Rice lost the GOP nomination to state Rep. Russell Fry in a campaign seemingly dominated by the shadow of Trump, who held a March 12 rally for Fry in Florence, South Carolina.
A poll in May by the Trafalgar Group had put Rice well behind, at 25% to Fry’s 42%. The poll had a margin of error of plus or minus 4 percentage points.
The primary field was crowded, but the attention mainly centered on Rice and Fry, who played up his endorsement from the former president.
“It’s like I said earlier, on June 14 it’s our turn to vote and on June 14 here in the 7th Congressional District, we’re going to vote to impeach Tom Rice at the ballot box,” Fry said at the March rally while standing next to Trump.
Trump took particular pleasure in campaigning against Republican House members who had voted for his impeachment, pointing out Rice by name in an interview with The Washington Post
“You had people drop out of races that they had no intention of dropping out of, and the other ones are losing, like Rice in South Carolina,” Trump said.
Though Rice voted to impeach Trump, he also voted to support a challenge to certifying some Electoral College votes on Jan. 6, 2021, a vote he later said he regretted.

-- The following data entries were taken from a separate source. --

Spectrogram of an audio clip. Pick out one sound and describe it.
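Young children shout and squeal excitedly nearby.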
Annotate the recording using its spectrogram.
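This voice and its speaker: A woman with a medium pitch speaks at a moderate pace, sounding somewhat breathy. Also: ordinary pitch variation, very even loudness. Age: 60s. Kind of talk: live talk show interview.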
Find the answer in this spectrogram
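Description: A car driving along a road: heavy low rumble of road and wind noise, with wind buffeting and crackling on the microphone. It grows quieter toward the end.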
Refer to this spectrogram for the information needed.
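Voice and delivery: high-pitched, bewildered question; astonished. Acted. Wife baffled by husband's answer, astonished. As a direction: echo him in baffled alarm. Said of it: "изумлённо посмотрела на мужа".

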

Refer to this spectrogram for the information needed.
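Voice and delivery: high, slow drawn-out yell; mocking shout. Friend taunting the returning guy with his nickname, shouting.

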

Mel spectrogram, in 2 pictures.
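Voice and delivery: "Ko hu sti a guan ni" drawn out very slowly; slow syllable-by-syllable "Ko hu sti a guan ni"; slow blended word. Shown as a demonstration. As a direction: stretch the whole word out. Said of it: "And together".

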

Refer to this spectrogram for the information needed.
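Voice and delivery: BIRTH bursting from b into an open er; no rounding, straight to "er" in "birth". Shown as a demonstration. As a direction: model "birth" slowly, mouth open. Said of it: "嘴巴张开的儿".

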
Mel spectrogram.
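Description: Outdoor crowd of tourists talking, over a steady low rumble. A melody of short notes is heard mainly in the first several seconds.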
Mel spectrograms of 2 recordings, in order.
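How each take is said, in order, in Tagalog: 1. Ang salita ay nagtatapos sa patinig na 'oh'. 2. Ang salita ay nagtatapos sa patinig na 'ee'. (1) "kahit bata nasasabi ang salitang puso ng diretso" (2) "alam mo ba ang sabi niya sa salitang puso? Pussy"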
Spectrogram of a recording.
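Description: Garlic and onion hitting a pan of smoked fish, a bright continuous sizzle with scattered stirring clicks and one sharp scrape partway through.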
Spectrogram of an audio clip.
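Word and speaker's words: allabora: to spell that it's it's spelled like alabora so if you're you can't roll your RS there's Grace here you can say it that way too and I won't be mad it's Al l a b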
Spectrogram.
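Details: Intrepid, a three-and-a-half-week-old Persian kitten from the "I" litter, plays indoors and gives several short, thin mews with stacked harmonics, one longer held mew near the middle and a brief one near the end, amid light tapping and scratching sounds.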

“In the wee hours of that disgraceful night, while waiting for the Capitol of our great country to be secured, I knew I should vote to certify,” Rice said in December. “But because I had made a public announcement of my intent to object, I did not want to go back on my word. So, yeah, I regret my vote to object.”
After the Trump rally in March, Rice called the former president a “would-be tyrant” and said he only wanted “a ‘yes man’ candidate” in Fry.
Still, Rice recently signaled he was open to a rapprochement with Trump, telling ABC News earlier this month that he could still consider voting for Trump in the future if Trump apologized for his actions on Jan. 6.
“If he came out and said, ‘I’m sorry that I made a huge mistake on Jan. 6,’ then I might consider it,” Rice said.
Rice’s loss will open up a slot on the powerful House Ways and Means Committee, the House’s tax-writing panel.